# Problem description
Starting at the line that holds "Mel spectrogram, levels", reproduce each line exactly up to and including the last line of the records below. Pictures stay out.

(Data records)

*-*-*

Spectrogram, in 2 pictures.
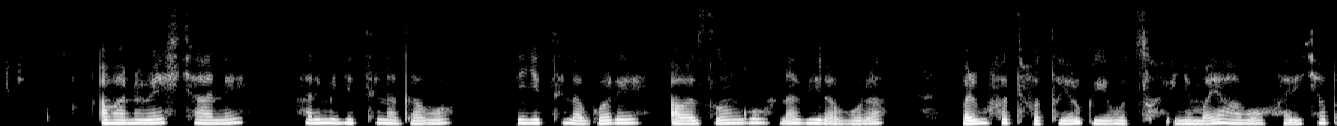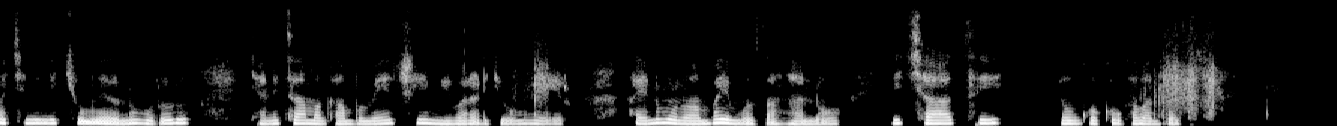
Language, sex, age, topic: Kinyarwanda, female, 18-24, health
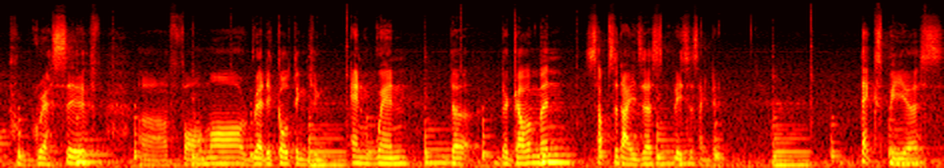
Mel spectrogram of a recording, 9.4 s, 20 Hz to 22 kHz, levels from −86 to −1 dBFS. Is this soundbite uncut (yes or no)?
no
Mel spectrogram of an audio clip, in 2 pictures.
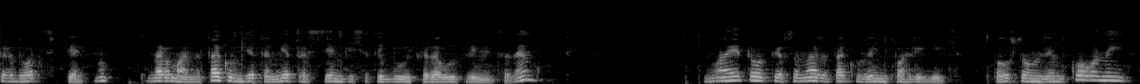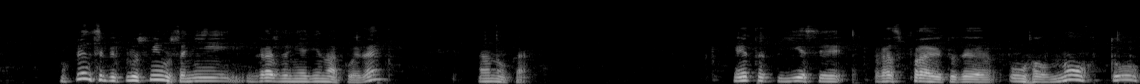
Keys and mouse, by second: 1.6 shift+middle click, 2.7 middle click, 6.9 click, 9.0-10.0 middle drag, 10.6-12.4 middle drag, 13.3-15.1 middle drag, 16.4-19.1 drag, 19.1 middle click, 21.8 middle click.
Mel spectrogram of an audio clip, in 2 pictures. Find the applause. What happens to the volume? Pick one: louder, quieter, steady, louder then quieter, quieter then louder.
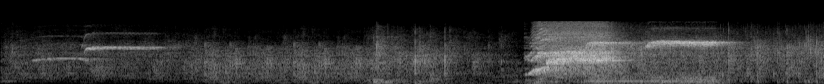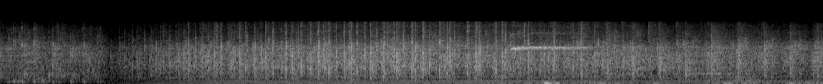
louder.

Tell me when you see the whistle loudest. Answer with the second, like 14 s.
7 s.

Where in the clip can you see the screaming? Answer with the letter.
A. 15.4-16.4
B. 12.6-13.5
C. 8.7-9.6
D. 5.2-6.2
D.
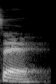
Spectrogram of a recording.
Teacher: जो तीसरा श है, ये दंते स है, दांतों से बोला जाता है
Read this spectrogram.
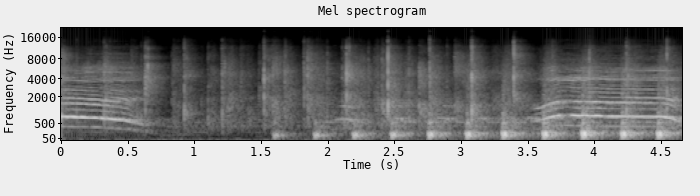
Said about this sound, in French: On peut les applaudir, s'il vous plaît.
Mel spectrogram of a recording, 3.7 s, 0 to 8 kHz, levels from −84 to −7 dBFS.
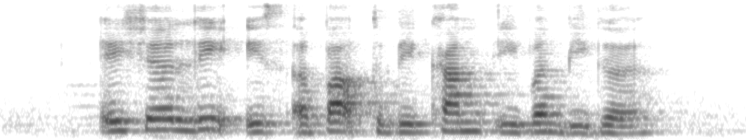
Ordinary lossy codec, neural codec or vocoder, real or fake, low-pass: none; codec, 44.1 kHz, 7.8 kbps, DAC; fake; 7.2 kHz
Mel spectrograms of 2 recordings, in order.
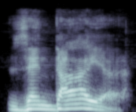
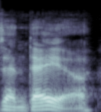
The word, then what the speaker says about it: Zendaya: she looked damn good and i'm talking about zendaya okay you know i have not seen the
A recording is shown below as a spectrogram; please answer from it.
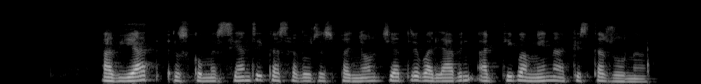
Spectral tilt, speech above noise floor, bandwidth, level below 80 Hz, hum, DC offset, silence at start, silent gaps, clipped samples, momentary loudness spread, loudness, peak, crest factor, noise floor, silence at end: -7 dB/octave; 48 dB; 7.8 kHz; -68 dBFS; none; under 0.1%; 1 s; none; under 0.1%; 8 LU; -30 LUFS; -10 dBFS; 20 dB; -77 dBFS; 0.5 s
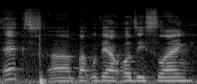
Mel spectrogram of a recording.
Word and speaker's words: Aix: a big aix here it is actually pronounced just x but without aussie slang aix is fine as well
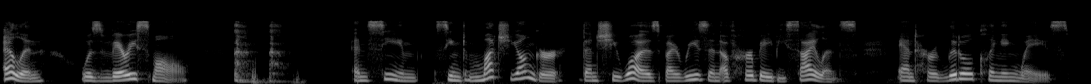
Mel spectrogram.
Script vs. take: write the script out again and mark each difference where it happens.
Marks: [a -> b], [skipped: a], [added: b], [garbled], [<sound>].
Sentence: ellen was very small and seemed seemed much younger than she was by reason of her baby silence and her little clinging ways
ellen was very small [cough] and seemed seemed much younger than she was by reason of her baby silence and her little clinging ways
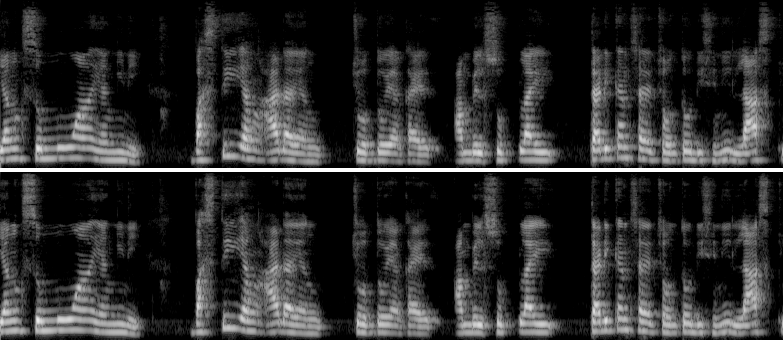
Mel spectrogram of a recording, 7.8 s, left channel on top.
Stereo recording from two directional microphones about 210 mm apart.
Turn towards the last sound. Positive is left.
turn(degrees=-30)  # may be behind; listen again after turning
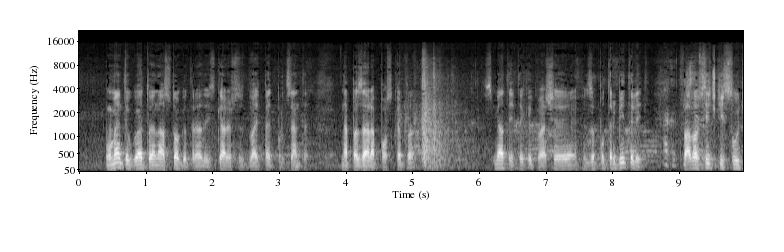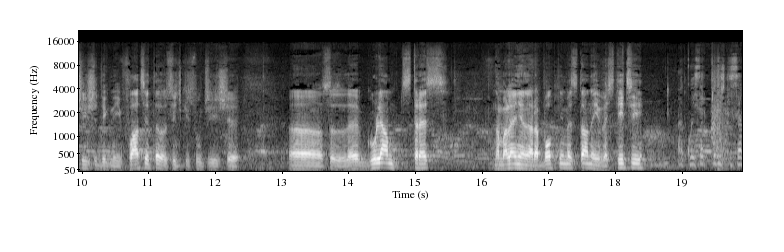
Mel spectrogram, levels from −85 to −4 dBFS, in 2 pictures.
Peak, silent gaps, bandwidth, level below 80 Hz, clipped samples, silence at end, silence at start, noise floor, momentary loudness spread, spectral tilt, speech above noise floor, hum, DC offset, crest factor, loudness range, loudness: 0 dBFS; none; 15.5 kHz; -54 dBFS; under 0.1%; 0 s; 0.4 s; -40 dBFS; 18 LU; -4 dB/octave; 23 dB; none; under 0.1%; 18 dB; 5 LU; -17 LUFS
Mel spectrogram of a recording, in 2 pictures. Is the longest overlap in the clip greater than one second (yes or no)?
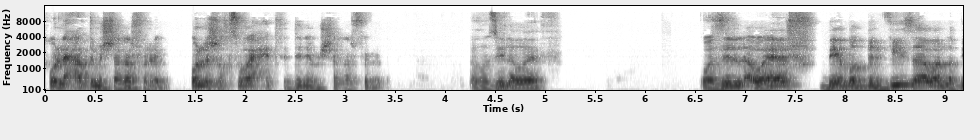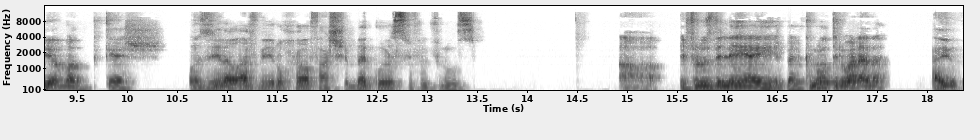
no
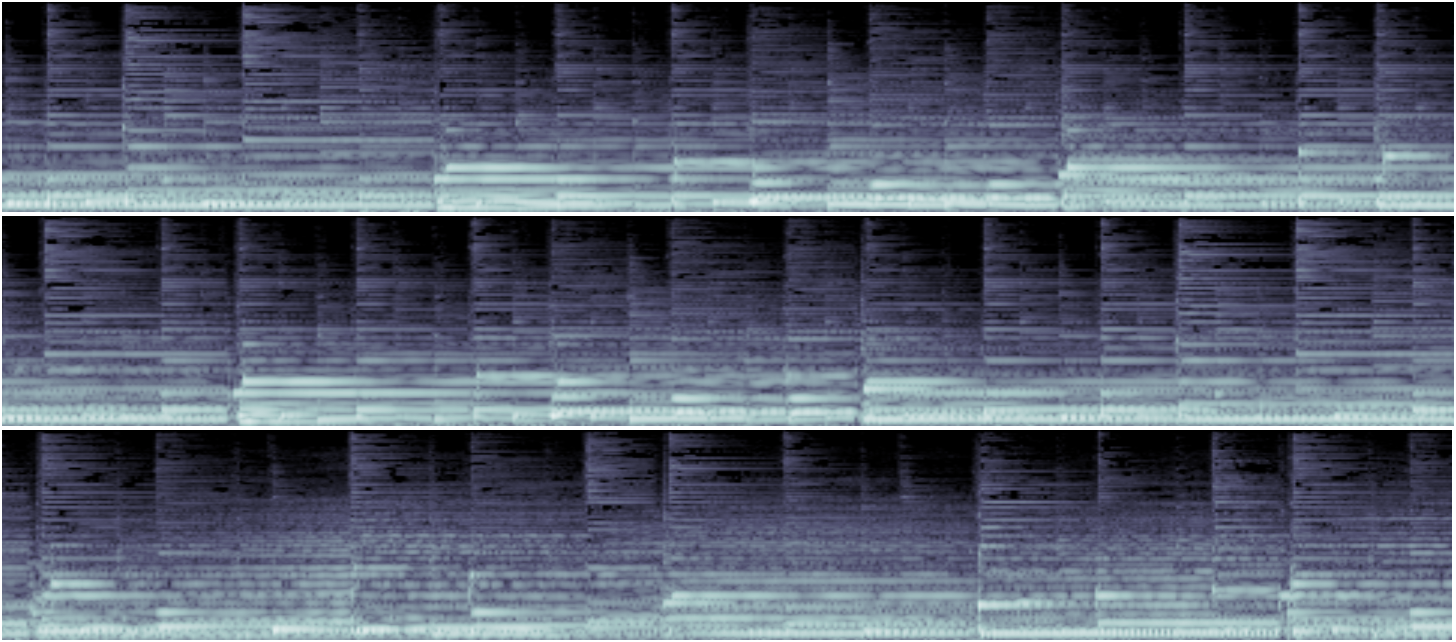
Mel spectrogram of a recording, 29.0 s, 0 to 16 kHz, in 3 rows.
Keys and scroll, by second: 0.2 ctrl+p, 3.6 space, 3.9 space, 6.4-7.6 space, 14.4 space, 14.6 space, 16.4-17.0 typing, 19.2 i, 28.2-29.0 ctrl+space.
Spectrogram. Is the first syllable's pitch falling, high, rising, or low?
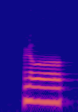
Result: low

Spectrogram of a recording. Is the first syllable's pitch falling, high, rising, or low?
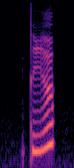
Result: rising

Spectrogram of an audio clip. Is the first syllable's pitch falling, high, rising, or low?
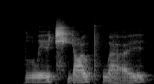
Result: rising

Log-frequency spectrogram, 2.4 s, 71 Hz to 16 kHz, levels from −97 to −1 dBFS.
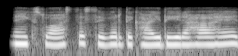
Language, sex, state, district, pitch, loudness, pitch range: Hindi, female, Uttar Pradesh, Deoria, 225 Hz, -13 LUFS, 220-240 Hz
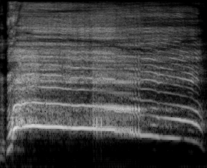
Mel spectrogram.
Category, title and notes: Sound effects > Human sounds and actions
high scream male
horror, male, scream, voice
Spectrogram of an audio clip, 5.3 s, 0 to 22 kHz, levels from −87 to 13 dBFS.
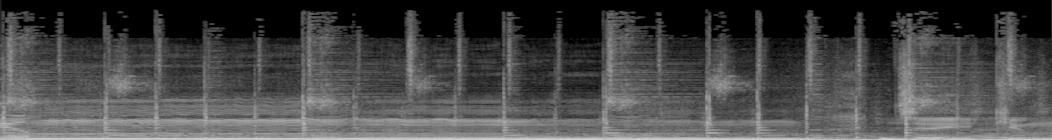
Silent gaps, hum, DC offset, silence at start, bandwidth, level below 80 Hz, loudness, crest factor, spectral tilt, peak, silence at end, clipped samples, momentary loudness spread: none; none; under 0.1%; 0 s; 20 kHz; -24 dBFS; -12 LUFS; 10 dB; -6 dB/octave; -2 dBFS; 0 s; under 0.1%; 3 LU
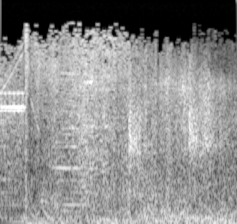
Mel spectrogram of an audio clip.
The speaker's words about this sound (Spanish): El último vagón explota.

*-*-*

# Answer to the problem
Mel spectrogram, levels from −85 to −4 dBFS, in 2 pictures.
Peak, silent gaps, bandwidth, level below 80 Hz, clipped samples, silence at end, silence at start, noise floor, momentary loudness spread, spectral tilt, speech above noise floor, hum, DC offset, crest factor, loudness range, loudness: 0 dBFS; none; 15.5 kHz; -54 dBFS; under 0.1%; 0 s; 0.4 s; -40 dBFS; 18 LU; -4 dB/octave; 23 dB; none; under 0.1%; 18 dB; 5 LU; -17 LUFS
Mel spectrogram of a recording, in 2 pictures. Is the longest overlap in the clip greater than one second (yes or no)?
no
Mel spectrogram of a recording, 29.0 s, 0 to 16 kHz, in 3 rows.
Keys and scroll, by second: 0.2 ctrl+p, 3.6 space, 3.9 space, 6.4-7.6 space, 14.4 space, 14.6 space, 16.4-17.0 typing, 19.2 i, 28.2-29.0 ctrl+space.
Spectrogram. Is the first syllable's pitch falling, high, rising, or low?
Result: low

Spectrogram of a recording. Is the first syllable's pitch falling, high, rising, or low?
Result: rising

Spectrogram of an audio clip. Is the first syllable's pitch falling, high, rising, or low?
Result: rising

Log-frequency spectrogram, 2.4 s, 71 Hz to 16 kHz, levels from −97 to −1 dBFS.
Language, sex, state, district, pitch, loudness, pitch range: Hindi, female, Uttar Pradesh, Deoria, 225 Hz, -13 LUFS, 220-240 Hz
Mel spectrogram.
Category, title and notes: Sound effects > Human sounds and actions
high scream male
horror, male, scream, voice
Spectrogram of an audio clip, 5.3 s, 0 to 22 kHz, levels from −87 to 13 dBFS.
Silent gaps, hum, DC offset, silence at start, bandwidth, level below 80 Hz, loudness, crest factor, spectral tilt, peak, silence at end, clipped samples, momentary loudness spread: none; none; under 0.1%; 0 s; 20 kHz; -24 dBFS; -12 LUFS; 10 dB; -6 dB/octave; -2 dBFS; 0 s; under 0.1%; 3 LU
Mel spectrogram of an audio clip.
The speaker's words about this sound (Spanish): El último vagón explota.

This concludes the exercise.